-- WHAT IS NEEDED --
Reproduce the data below exactly. Skip the pictures.

-- EXERCISE DATA --
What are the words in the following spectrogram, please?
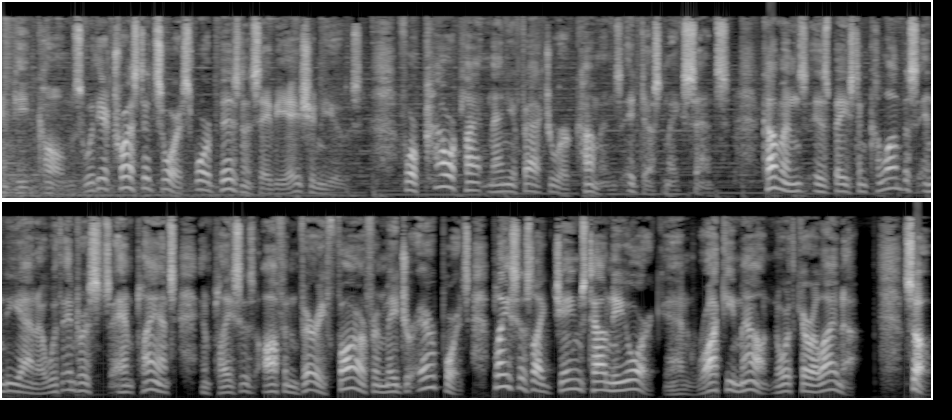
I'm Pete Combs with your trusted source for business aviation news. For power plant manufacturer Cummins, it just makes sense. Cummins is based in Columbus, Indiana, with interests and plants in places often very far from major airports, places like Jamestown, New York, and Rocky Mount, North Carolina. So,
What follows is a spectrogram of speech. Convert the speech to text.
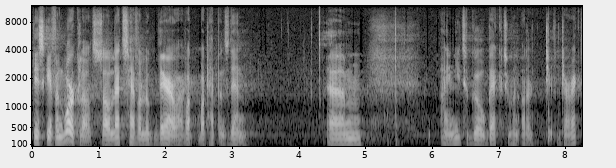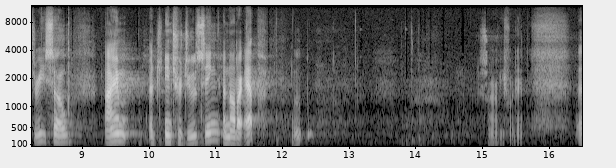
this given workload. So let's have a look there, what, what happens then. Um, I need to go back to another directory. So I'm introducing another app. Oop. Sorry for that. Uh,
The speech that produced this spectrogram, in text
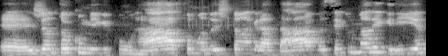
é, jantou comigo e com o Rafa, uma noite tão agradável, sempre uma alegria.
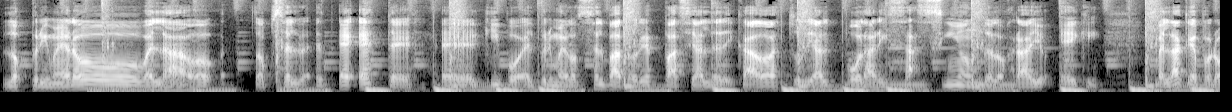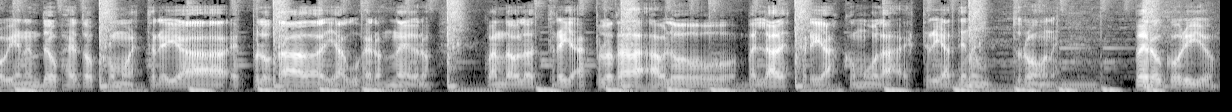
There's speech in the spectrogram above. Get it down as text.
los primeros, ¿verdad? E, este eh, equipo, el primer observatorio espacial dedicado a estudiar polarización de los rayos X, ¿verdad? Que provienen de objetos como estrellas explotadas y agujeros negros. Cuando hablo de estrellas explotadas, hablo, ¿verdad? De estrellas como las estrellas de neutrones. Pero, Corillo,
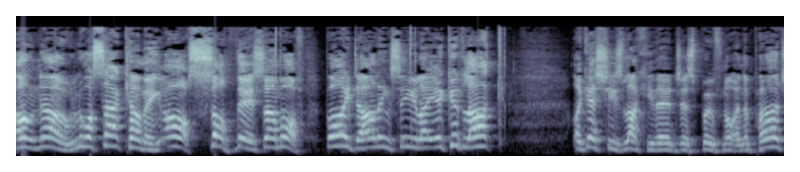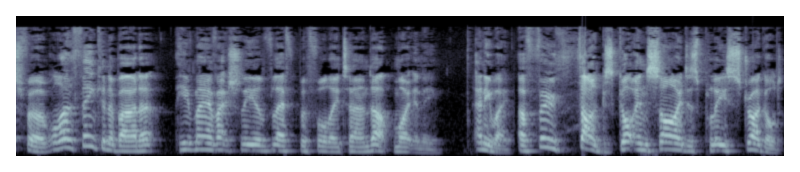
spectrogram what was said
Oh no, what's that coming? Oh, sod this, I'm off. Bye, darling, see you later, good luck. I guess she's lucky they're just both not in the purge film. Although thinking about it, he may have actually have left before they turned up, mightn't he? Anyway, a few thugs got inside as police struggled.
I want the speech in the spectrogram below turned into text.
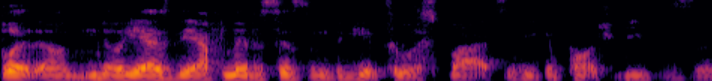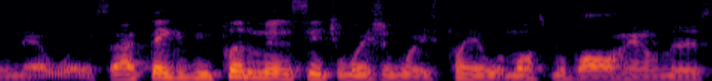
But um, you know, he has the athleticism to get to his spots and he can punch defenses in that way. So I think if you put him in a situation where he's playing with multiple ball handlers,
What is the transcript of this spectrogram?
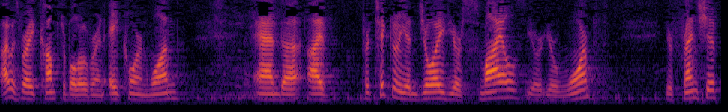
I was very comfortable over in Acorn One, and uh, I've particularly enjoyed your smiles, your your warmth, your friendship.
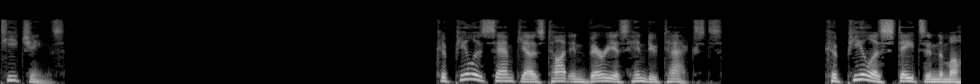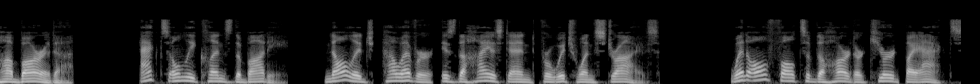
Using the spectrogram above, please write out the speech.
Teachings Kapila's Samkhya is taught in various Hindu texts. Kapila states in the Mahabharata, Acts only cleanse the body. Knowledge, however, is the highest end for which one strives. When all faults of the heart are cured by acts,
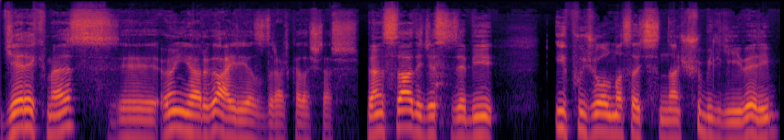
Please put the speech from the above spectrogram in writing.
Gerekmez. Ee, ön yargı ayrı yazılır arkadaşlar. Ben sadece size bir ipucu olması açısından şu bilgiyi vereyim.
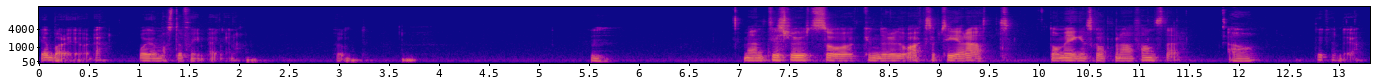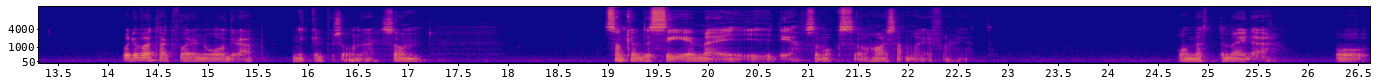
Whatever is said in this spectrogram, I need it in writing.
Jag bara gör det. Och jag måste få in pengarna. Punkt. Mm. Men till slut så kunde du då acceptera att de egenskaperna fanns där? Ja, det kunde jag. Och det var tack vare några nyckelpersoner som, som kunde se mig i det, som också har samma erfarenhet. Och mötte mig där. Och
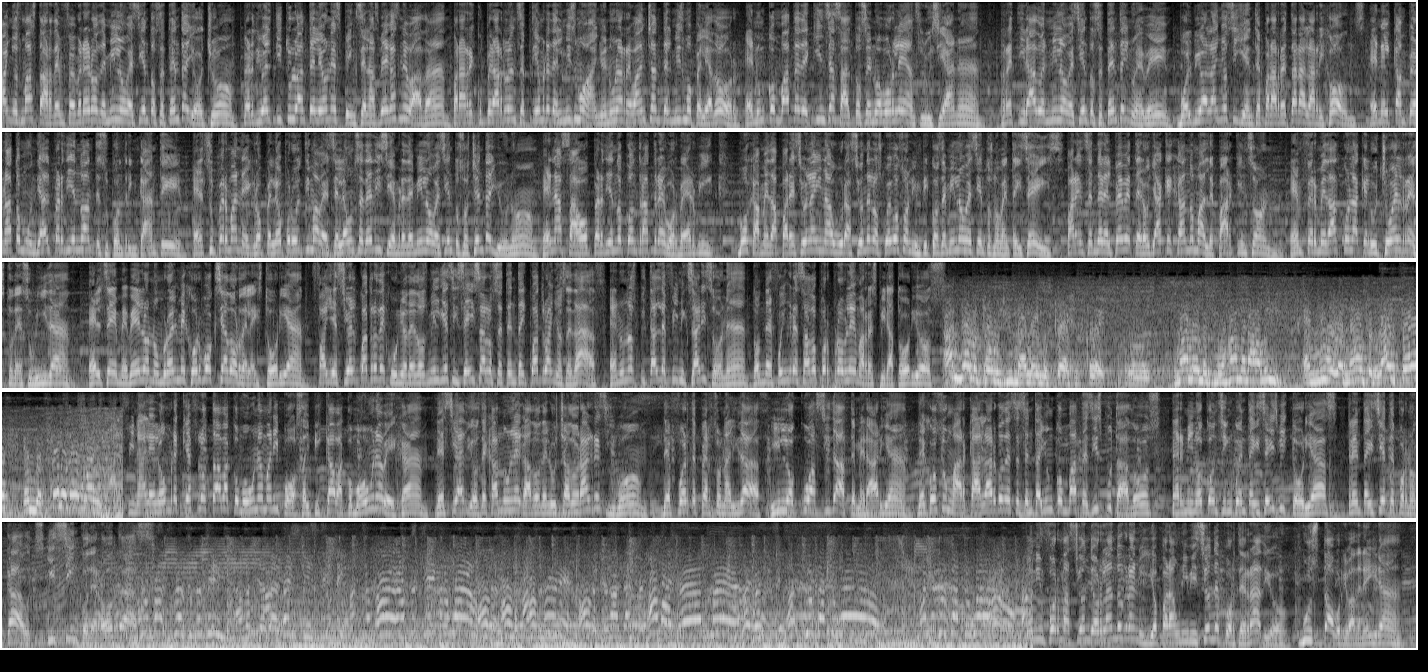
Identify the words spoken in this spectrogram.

-- ANSWER SECTION --
What are the words in the following spectrogram, please?
I'm Pete Combs with your trusted source for business aviation news. For power plant manufacturer Cummins, it just makes sense. Cummins is based in Columbus, Indiana, with interests and plants in places often very far from major airports, places like Jamestown, New York, and Rocky Mount, North Carolina. So,
What follows is a spectrogram of speech. Convert the speech to text.
this given workload. So let's have a look there, what, what happens then. Um, I need to go back to another directory. So I'm introducing another app. Oop. Sorry for that. Uh,
The speech that produced this spectrogram, in text
é, jantou comigo e com o Rafa, uma noite tão agradável, sempre uma alegria.
There's speech in the spectrogram above. Get it down as text.
los primeros, ¿verdad? E, este eh, equipo, el primer observatorio espacial dedicado a estudiar polarización de los rayos X, ¿verdad? Que provienen de objetos como estrellas explotadas y agujeros negros. Cuando hablo de estrellas explotadas, hablo, ¿verdad? De estrellas como las estrellas de neutrones. Pero, Corillo,
spectrogram what was said
Oh no, what's that coming? Oh, sod this, I'm off. Bye, darling, see you later, good luck. I guess she's lucky they're just both not in the purge film. Although thinking about it, he may have actually have left before they turned up, mightn't he? Anyway, a few thugs got inside as police struggled.
I want the speech in the spectrogram below turned into text.
But um, you know, he has the athleticism to get to his spots and he can punch defenses in that way. So I think if you put him in a situation where he's playing with multiple ball handlers,
What is the transcript of this spectrogram?
I was very comfortable over in Acorn One, and uh, I've particularly enjoyed your smiles, your your warmth, your friendship.
Using the spectrogram above, please write out the speech.
Teachings Kapila's Samkhya is taught in various Hindu texts. Kapila states in the Mahabharata, Acts only cleanse the body. Knowledge, however, is the highest end for which one strives. When all faults of the heart are cured by acts,
Please put the speech from the above spectrogram in writing.
Gerekmez. Ee, ön yargı ayrı yazılır arkadaşlar. Ben sadece size bir ipucu olması açısından şu bilgiyi vereyim.
Whatever is said in this spectrogram, I need it in writing.
Jag bara gör det. Och jag måste få in pengarna. Punkt. Mm. Men till slut så kunde du då acceptera att de egenskaperna fanns där? Ja, det kunde jag. Och det var tack vare några nyckelpersoner som, som kunde se mig i det, som också har samma erfarenhet. Och mötte mig där. Och
Identify the words spoken in this spectrogram.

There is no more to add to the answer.